Task to carry out> Give again, word for word, every line in the entries below from the line with "Transcript of the" up to and including the line with "Which words were", and no other line.
Segment Start: The data
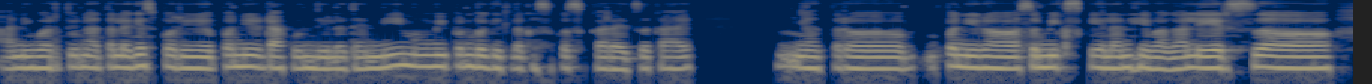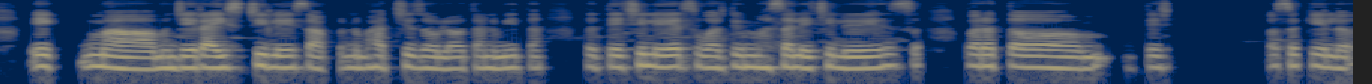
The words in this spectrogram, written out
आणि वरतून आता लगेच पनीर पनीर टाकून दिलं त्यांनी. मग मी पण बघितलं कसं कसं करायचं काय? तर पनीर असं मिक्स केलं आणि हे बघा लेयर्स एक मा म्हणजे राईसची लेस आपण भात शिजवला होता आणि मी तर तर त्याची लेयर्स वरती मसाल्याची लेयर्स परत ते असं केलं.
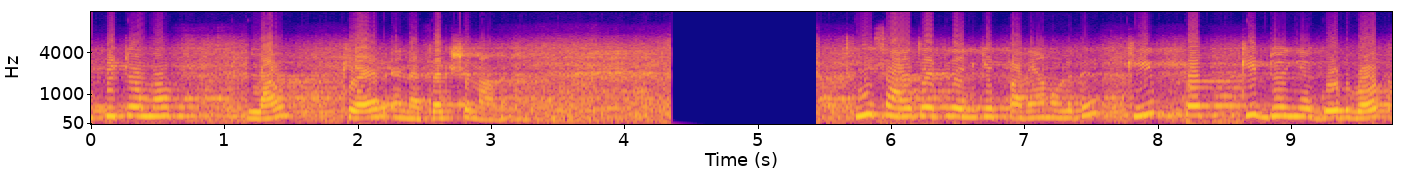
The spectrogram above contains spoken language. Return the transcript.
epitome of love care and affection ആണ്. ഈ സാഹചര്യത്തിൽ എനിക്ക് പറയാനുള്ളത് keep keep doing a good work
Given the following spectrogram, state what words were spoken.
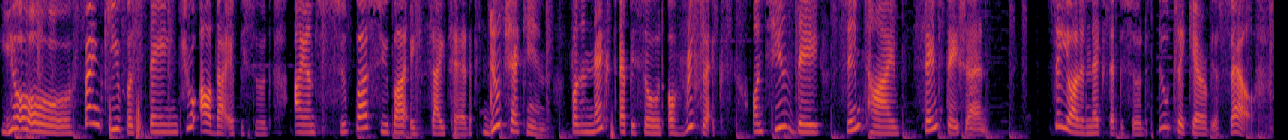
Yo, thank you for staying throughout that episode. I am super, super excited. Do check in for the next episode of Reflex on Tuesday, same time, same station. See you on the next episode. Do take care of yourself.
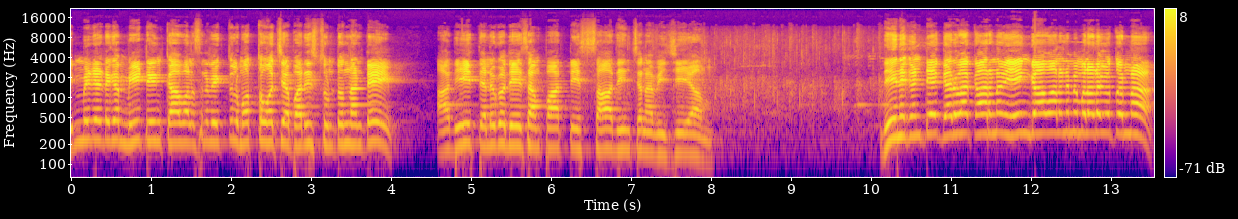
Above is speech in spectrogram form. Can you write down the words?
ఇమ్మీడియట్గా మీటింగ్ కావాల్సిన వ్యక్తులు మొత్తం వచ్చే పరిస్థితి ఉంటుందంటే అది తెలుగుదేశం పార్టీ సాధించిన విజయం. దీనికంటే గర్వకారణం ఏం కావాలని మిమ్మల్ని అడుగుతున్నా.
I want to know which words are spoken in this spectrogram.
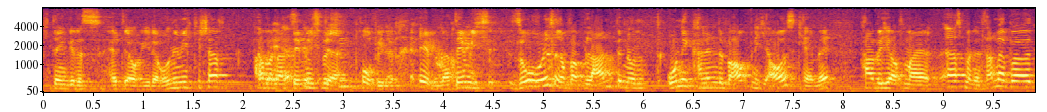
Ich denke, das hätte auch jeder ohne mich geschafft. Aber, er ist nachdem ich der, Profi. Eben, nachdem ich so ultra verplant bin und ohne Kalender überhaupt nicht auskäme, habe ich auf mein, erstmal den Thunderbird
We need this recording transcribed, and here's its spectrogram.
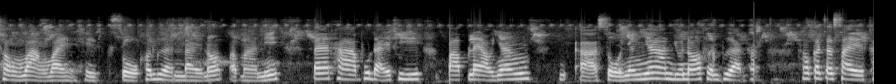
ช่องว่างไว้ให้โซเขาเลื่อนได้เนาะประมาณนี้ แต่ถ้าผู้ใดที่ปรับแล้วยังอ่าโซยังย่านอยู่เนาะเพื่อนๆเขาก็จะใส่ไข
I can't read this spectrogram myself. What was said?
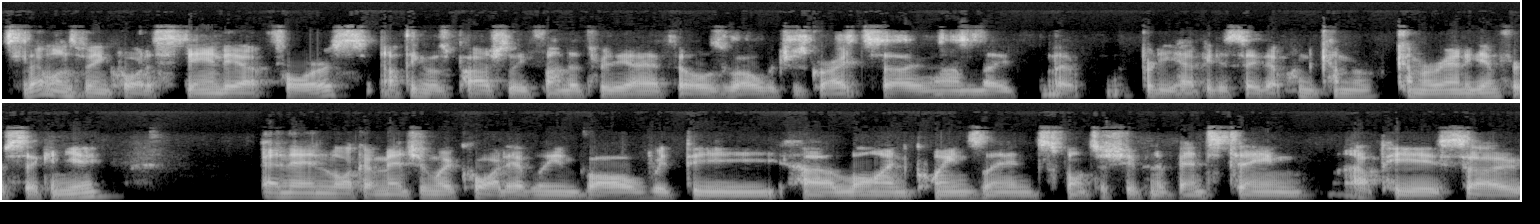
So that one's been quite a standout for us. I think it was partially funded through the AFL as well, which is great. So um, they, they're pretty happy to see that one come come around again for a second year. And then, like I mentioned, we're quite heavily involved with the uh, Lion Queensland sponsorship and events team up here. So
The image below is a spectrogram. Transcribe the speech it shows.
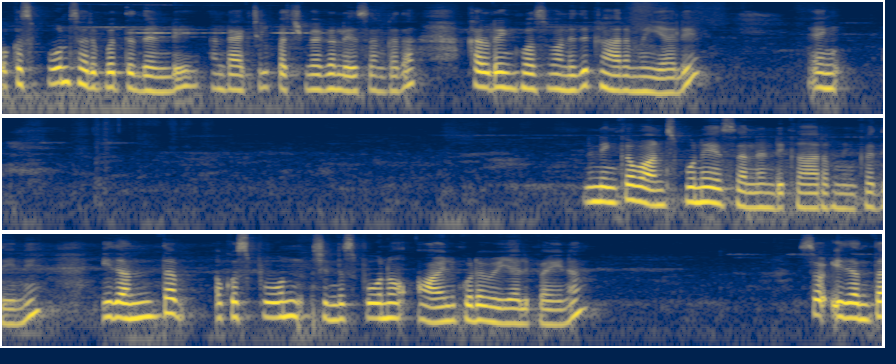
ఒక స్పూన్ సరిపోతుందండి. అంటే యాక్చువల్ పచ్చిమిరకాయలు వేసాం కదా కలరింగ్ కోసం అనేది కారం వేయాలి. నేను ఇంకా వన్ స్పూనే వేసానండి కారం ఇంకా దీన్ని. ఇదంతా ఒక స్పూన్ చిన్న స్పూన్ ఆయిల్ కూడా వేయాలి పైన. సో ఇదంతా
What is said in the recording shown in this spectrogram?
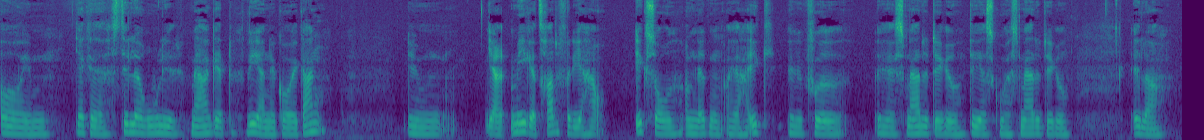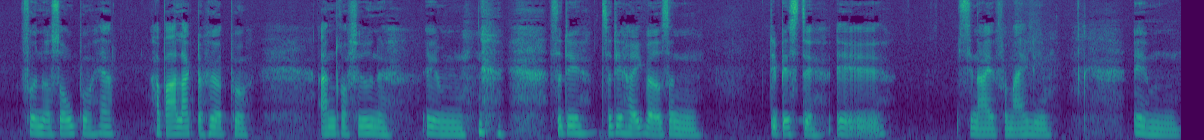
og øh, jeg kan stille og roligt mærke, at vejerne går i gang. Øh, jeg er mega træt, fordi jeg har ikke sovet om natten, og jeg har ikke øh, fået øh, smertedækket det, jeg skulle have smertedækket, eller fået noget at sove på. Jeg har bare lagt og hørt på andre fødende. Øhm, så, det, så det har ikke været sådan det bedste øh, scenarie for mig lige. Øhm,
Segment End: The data
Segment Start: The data
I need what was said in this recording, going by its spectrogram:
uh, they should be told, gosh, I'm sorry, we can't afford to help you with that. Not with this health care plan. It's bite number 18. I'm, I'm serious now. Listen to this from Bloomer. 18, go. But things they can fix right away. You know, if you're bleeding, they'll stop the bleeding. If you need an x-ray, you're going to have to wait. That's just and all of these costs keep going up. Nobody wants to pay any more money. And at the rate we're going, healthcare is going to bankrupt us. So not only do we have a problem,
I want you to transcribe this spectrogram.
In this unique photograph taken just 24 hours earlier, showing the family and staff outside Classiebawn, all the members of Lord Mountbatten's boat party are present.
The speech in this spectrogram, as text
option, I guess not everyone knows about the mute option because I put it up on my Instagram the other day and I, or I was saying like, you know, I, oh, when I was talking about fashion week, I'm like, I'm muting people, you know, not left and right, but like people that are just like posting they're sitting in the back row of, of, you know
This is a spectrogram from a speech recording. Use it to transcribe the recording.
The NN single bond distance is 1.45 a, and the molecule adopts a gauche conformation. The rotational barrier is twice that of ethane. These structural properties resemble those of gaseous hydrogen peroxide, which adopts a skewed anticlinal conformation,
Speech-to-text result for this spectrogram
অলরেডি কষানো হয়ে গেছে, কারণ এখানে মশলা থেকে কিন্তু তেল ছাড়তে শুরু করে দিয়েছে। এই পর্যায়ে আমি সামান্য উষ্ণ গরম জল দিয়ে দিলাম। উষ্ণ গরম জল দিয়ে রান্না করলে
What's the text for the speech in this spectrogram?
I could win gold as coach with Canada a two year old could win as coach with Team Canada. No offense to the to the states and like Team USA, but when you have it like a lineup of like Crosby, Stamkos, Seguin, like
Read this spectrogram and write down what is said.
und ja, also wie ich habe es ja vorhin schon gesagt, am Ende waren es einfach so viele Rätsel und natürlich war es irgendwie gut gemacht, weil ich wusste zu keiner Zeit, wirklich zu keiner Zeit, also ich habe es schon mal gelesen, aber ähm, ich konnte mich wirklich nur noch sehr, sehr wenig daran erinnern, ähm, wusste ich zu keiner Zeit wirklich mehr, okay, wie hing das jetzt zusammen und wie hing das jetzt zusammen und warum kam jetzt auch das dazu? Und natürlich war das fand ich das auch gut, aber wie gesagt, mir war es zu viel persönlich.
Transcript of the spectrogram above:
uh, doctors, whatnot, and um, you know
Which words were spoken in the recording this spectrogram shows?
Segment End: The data
Result of this task>
Transcript of the spectrogram above:
uh, doctors, whatnot, and um, you know
Which words were spoken in the recording this spectrogram shows?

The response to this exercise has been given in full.